McKinley has had a borderline cold, and I’ve kept him out of school for two days, mostly because the flu is also going around. I’ll be extra careful when it comes to such situations, never mind the fact that he’s racking up his allotment of absences. Now I’m going to start ranting. I just had to go and mention that! But Christ! If he’s five minutes late the school officials count that as one third of a day, and, well, He’s Always Late! I’m not sure exactly where we stand, but the school system says if he misses 26 days he has to repeat Kindergarten. I’m sorry, but can anyone explain to me the logic of having a Kindergartener and a High School Senior having the same attendance policy? I really don’t get it. Of course, I’m subversive and will probably end up homeschooling both my kids in a few years anyway.
Here’s why: McKinley already comes home from school saying, “GOD! I HATE school! It’s so BORING!” I thought he’d love Kindergarten, and I’m sure he does some of the time, but his consistent response when adults ask him how he likes school is, “I hate it.” This is not good.
Generally if McKinley is home and not terribly sick, I’ll keep Renee home, too, so they can keep each other company. So yesterday and today they’ve been hanging out and having a fine time. And something they did really got me thinking, Hard, about homeschooling.

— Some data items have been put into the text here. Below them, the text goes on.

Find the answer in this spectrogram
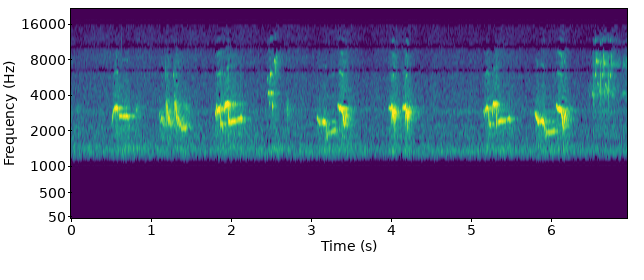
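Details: American robin sitting in a backyard tree late in the evening, calling to other robins: short clear whistled phrases, rising and falling, given in separate bursts about every half second to a second, clean background.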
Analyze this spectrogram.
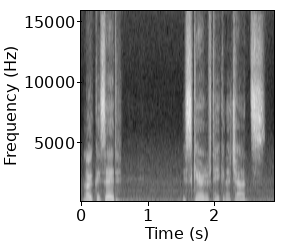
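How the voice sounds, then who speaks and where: Low-voiced, cocky hitman played by a man. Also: fairly even intonation, moderate pace, mellow, slight background noise, natural voice, low-quality recording. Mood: teasing. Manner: cocky, swearing, teasing. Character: cocky, teasing, foul-mouthed male hitman who loves betting. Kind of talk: audio roleplay acting addressed to the listener.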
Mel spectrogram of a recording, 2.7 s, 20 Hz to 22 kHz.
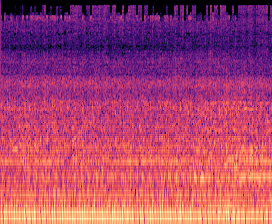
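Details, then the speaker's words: Eicher 557 diesel tractor at about 1600–1700 rpm in first gear. Even, steady drone with no knocks or misses; the faint hum is the dual clutch, and the engine is healthy. "ठीक है। इंशन का sound बिलकुल बढ़िया है। कोई दिक्कत नहीं है।"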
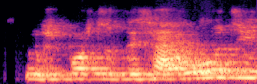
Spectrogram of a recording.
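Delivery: ordinary delivery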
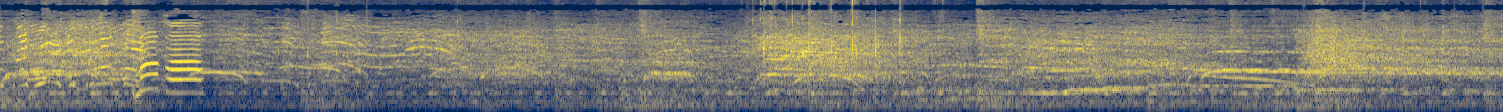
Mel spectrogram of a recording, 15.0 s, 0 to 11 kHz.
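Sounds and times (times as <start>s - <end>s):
group shouting and cheering: 0.0s - 15.0s.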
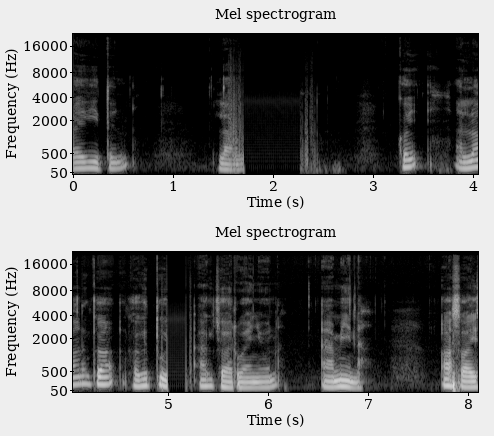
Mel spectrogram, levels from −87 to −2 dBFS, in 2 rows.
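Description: Between 1.55 and 2.42 s an intermittent contact opens a loose cable or plug for about 0.57 s. The speech drops out with crackle at both edges and faint hiss underneath, which sets it apart from a clean digital dropout, where the gap would be silent and edgeless.

At 4.14 s the microphone volume is stepped up by about 5 dB. The software raised the input level in a single jump, so speech and background noise rise together at once, rather than easing up gradually as a compressor or gain ramp would.

The intermittent contact returns from 4.94 to 5.23 s, this time open for about 0.19 s. It has the same crackle-edged cut with hiss in the gap, and is shorter than the first.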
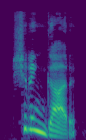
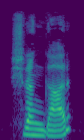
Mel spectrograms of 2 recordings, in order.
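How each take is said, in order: First: Said in the usual way. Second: श्रृंगार as "shran-gaar"; mispronounced ri. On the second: Shown as a demonstration. Teacher showing a common error, श्रृंगार with ra for ri. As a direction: put "ra" for "ri" in श्रृंगार. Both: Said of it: "र, री संबंधी अशुद्धियां".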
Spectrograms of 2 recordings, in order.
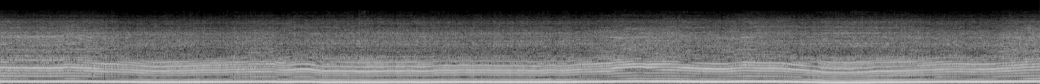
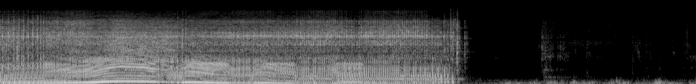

I have the German edition of Rosetta Stone, which is a computer program for learning language. I got it almost a year ago in hopes that I could persuade Alex to go to Germany for a year with an exchange student from there who had become a good friend. She wasn’t up for it, so I shoved it away somewhere, only to find it over the weekend. I stuck it in my computer yesterday morning just to see how they would respond to it. They were AMAZING. I don’t have speakers hooked up to my computer, only headphones, so Renee would wear the headphones and repeat all the little German words the woman would say, with great skill, and then McKinley, who is still learning to read English, would listen to Renee say the words and then click on the appropriate box on the computer. Now, I’m not going to say that they were acing it without a mistake, but Damn, damn, damn, they were getting it, and they did the same thing again today.
So anyway, this little post is about the amazing intelligence of children, my children to be exact, heh, heh, heh. And how I think that–especially here in a rural part of the Southern United States–public schools are (control freaks who say five minutes counts for one third of a day, and) limiting the range of experiences our children can experience and thus limiting the growth of their minds. I mean, Kindergarten classrooms are great, but for thirty hours a week? When you are six? I bet it’s BORING after awhile.